Should there be a fire at any time down the road and it's discovered that you have wiring in the home against code (even if it's not the cause of the fire), then your insurance company has the right to deny the claim. Not saying they will, but they can.


You can also buy 14 AWG CL-2/3 speaker wire at HD.
 

·
Registered
Joined
·
170 Posts
Discussion Starter · #13 ·
Thank you, John! Will do that. Off hand, is the CL-2/3 any thicker than the regular wire? What I'm doing is going through a wall, which is basically still in the wall. So thanks for that tip.
 

·
Registered
Joined
·
2,653 Posts

Quote:
Originally Posted by AnthonyMX /forum/post/16965566


Thank you, John! Will do that. Off hand, is the CL-2/3 any thicker than the regular wire? What I'm doing is going through a wall, which is basically still in the wall. So thanks for that tip.

Yes, it's a bit thicker than regular wire because of the extra shielding.
 

·
Registered
Joined
·
2,189 Posts

Quote:
Originally Posted by quadriverfalls /forum/post/16965815


Yes, it's a bit thicker than regular wire because of the extra shielding.

As almost all speaker wire does-not have an electrical shield, Probably a better term is "sheath". Cable does not need to have a thick sheath for a Cl-2/3 rating, but being a more expensive cable a thicker sheath might be expected.
 

·
Registered
Joined
·
50 Posts

Quote:
Originally Posted by James W. Johnson /forum/post/16965537


I will not so much as listen to a pair of speakers hooked up with less than a $2000 pair of cables. Forget it.

Never listen to a $2000 pair of cables, but I can say I upgraded to silver chain wire and it made a huge difference. Def not $2000 though, that just means you have money to burn.
 

·
Registered
Joined
·
4,845 Posts

Quote:
Originally Posted by bigvag /forum/post/16968038


Never listen to a $2000 pair of cables, but I can say I upgraded to silver chain wire and it made a huge difference. Def not $2000 though, that just means you have money to burn.

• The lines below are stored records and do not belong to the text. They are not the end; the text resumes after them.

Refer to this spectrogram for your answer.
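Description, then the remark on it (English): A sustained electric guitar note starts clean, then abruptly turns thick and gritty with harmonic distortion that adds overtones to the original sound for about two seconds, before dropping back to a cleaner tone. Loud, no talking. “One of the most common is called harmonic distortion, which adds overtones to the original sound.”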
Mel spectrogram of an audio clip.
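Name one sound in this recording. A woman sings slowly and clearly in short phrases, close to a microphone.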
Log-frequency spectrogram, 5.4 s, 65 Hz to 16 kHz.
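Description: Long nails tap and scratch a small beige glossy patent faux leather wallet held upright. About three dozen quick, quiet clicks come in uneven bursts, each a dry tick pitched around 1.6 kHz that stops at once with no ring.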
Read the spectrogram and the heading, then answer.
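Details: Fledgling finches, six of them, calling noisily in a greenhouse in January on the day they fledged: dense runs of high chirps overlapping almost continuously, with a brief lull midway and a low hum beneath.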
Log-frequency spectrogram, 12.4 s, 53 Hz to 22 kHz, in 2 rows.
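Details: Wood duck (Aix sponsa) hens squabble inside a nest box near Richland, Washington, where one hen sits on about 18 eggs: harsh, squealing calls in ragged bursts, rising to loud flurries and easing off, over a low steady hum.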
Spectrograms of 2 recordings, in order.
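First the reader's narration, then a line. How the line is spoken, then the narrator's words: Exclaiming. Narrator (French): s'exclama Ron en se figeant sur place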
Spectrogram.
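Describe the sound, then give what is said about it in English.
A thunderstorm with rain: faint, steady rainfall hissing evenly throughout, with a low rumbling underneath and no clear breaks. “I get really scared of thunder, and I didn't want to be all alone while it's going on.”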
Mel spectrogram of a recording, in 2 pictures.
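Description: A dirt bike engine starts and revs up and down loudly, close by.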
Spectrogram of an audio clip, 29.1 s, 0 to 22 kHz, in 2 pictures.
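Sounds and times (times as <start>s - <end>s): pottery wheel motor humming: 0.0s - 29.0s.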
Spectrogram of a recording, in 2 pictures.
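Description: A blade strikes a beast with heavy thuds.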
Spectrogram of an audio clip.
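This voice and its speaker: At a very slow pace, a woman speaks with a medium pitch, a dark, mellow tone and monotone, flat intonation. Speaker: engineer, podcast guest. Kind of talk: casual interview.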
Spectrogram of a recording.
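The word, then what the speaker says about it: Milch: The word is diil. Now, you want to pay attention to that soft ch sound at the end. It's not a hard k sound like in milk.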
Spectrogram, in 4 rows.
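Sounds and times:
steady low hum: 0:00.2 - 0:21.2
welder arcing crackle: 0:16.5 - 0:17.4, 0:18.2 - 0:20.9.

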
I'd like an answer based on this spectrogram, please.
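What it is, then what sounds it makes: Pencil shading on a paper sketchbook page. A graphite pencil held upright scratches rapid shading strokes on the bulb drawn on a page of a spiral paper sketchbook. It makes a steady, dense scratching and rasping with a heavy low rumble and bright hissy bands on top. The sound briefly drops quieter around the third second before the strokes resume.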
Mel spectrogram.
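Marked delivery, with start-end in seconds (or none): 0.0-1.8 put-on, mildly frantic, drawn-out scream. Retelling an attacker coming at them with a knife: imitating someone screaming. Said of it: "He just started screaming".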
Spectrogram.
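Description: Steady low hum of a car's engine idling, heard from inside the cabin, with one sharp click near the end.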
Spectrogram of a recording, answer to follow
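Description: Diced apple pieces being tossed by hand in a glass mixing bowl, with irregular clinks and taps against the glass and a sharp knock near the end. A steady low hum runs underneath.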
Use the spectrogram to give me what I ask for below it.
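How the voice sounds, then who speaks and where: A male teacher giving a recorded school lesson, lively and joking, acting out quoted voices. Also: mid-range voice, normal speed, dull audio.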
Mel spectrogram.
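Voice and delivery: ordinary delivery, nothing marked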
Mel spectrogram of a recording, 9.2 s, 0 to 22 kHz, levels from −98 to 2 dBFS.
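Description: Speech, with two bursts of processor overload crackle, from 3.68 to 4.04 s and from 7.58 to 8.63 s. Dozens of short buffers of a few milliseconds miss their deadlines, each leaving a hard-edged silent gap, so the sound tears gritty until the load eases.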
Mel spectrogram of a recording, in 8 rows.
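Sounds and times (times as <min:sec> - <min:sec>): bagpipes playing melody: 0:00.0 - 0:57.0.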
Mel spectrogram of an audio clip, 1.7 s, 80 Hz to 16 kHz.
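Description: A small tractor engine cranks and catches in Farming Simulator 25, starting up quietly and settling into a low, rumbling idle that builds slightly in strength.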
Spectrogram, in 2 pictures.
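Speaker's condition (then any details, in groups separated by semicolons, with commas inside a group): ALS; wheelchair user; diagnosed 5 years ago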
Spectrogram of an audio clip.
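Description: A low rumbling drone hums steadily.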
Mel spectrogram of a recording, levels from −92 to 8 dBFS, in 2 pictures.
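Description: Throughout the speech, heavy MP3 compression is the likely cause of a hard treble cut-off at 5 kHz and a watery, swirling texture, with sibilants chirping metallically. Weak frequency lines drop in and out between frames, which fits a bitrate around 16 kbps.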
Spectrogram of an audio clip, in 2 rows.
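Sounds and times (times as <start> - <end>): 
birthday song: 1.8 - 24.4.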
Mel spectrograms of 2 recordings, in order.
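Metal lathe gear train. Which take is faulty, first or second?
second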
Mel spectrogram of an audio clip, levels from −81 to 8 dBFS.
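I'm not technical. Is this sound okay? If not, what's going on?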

Yeah, I always use speaker cable as a filter as well. Best place in the chain to remove unwanted parts of the music.
 

·
Registered
Joined
·
2,653 Posts

Quote:
Originally Posted by Speedskater /forum/post/16967416


As almost all speaker wire does-not have an electrical shield, Probably a better term is "sheath". Cable does not need to have a thick sheath for a Cl-2/3 rating, but being a more expensive cable a thicker sheath might be expected.

Correct, shielding was the wrong term.... my bad. It has double the amount of insulation (each conductor is insulated) and has a thicker jacket (also insulation) than regular zip cord type speaker wire. Sort of like zip cord within another outer jacket. Symantics really since the relevance was in the details of the question.... "is it thicker?" And the answer is still the same.... yes.
 

·
Registered
Joined
·
3,524 Posts

Quote:
Originally Posted by bigvag /forum/post/16968038


Never listen to a $2000 pair of cables, but I can say I upgraded to silver chain wire and it made a huge difference. Def not $2000 though, that just means you have money to burn.


Yes, it made a huge difference...in your wallet.
 

·
Registered
Joined
·
1,393 Posts

Quote:
Originally Posted by AnthonyMX /forum/post/16964792


Just wanted to make sure I got this right. I can just go to home depot and buy copper lamp wire to use as speakers cable and that would be fine? I'm connecting some Energy RC-mini's which are 8 ohm speakers to an Onkyo TX-SR604. The distance is roughly 24 feet. If that is the case, would 16 gauge wire be ok?


Also, can I do the same for a subwoofer? I'm relocating it and would love to go under a rug rather than around the room.


Thank you!!

for that distance you want to use 14 gauge minimum, 12 would be even better.
 
1 - 20 of 21 Posts
This is an older thread, you may not receive a response, and could be reviving an old thread. Please consider creating a new thread.
Top